At their best, crime dramas can be an intense experience as police and criminals engage in a cat-and-mouse game. The films are usually on the side of the cops, but showing the frailties of those supposedly on the right side of the law has become a popular aspect of many modern movies in the ever-expanding genre.
In The Little Things, it’s the capability of the ones doing the investigating that’s put under a microscope. Joe Deacon (Denzel Washington) works for the Kern County Sheriff’s Department, but he is confronted with his past when he’s sent on an errand to his old stomping ground with the Los Angeles County Sheriff’s Department. It’s clear from his chilly reception that things did not end well there, although he doesn’t let that stop him from inserting himself into a new investigation.
A series of women either have been murdered or gone missing, and the similarities to a case Joe handled when he was with the department are striking. He gloms on to Detective Jim Baxter (Rami Malek) to track the new case, and the two immediately find common ground in their dedicated-to-a-fault mentalities. As they hone in on their prime suspect, Albert Sparma (Jared Leto), their dogged personalities prove to be both a help and hinderance to the pursuit.
Written and directed by John Lee Hancock, the film maintains a nice rhythm throughout. Although both Joe and Det. Baxter appear to have what it takes to be good cops, Hancock includes just enough scenes to plant doubt into the viewers’ minds.
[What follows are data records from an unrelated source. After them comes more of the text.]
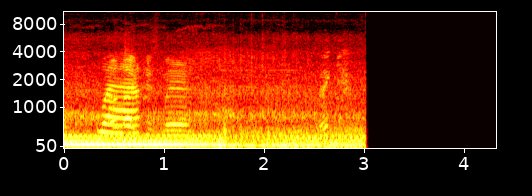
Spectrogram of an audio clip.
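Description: A vehicle engine idling with a steady low drone, with a brief spoken word or two over it; the sound cuts off abruptly to silence about three seconds in.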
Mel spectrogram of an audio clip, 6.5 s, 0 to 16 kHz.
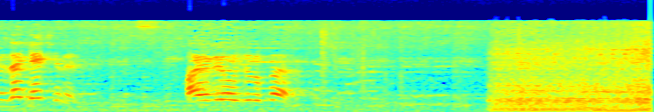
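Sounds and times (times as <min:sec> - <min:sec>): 
speech: 0:00.2 - 0:01.0, 0:01.9 - 0:03.1
coach bus engine rumble pulling out of a bus station: 0:04.9 - 0:06.5.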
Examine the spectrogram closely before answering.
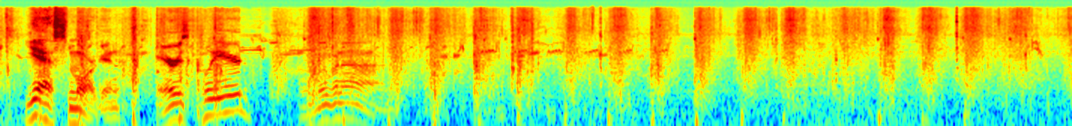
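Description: Footsteps crunch steadily over dry grass.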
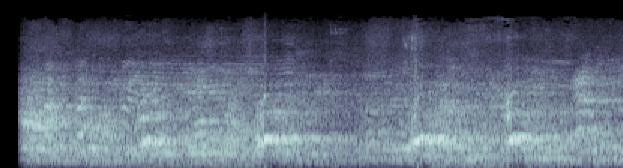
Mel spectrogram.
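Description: Small dog barking during an agility run, about five short barks spaced under a second apart, over a murmur of voices in a large hall.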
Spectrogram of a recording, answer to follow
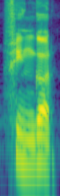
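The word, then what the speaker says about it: finger: और इसे हम पढ़ते हैं फिंगर। ठीक है, इसे फिंगर, यानी कि ये जो है अपवाद में है, तो आपको ध्यान रखना है कि जी है फिर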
He doles out meager information about Sparma, with what is shown being more than enough to view him as supremely creepy, although whether that qualifies him to be a killer is called into question.
The tropes of the genre keep the film going even when the story falters a bit. Hancock includes more than a few narrative leaps in logic, and it’s only because of similar films that have come before and talent of the cast that the missteps don’t stop the story’s momentum. The downtrodden cop looking for redemption is a cliché almost as old as film itself, but the movie features plenty of moments that help Joe and the story itself overcome that familiarity.
At 66, Washington can no longer move like he once could, but he still has the presence that few others can offer. The way he narrows his eyes and seems to consider every word before saying it are just two of the many ways he elevates his role. Malek is an acquired taste. His type of acting doesn’t seem to fit well here, as he doesn’t have the gravitas or life experience to be completely believable. Leto, on the other hand, has a long history of being disturbing in different roles, and he makes the most of his limited screentime.
The Little Things, the first of Warner Bros’ 2021 slate to go directly to HBO Max, is a solid if imperfect entry in the crime drama genre. It offers little that fans haven’t seen before, but some fine filmmaking and great acting make it a worthwhile experience.
The Little Things will debut in theaters and on HBO Max on January 29.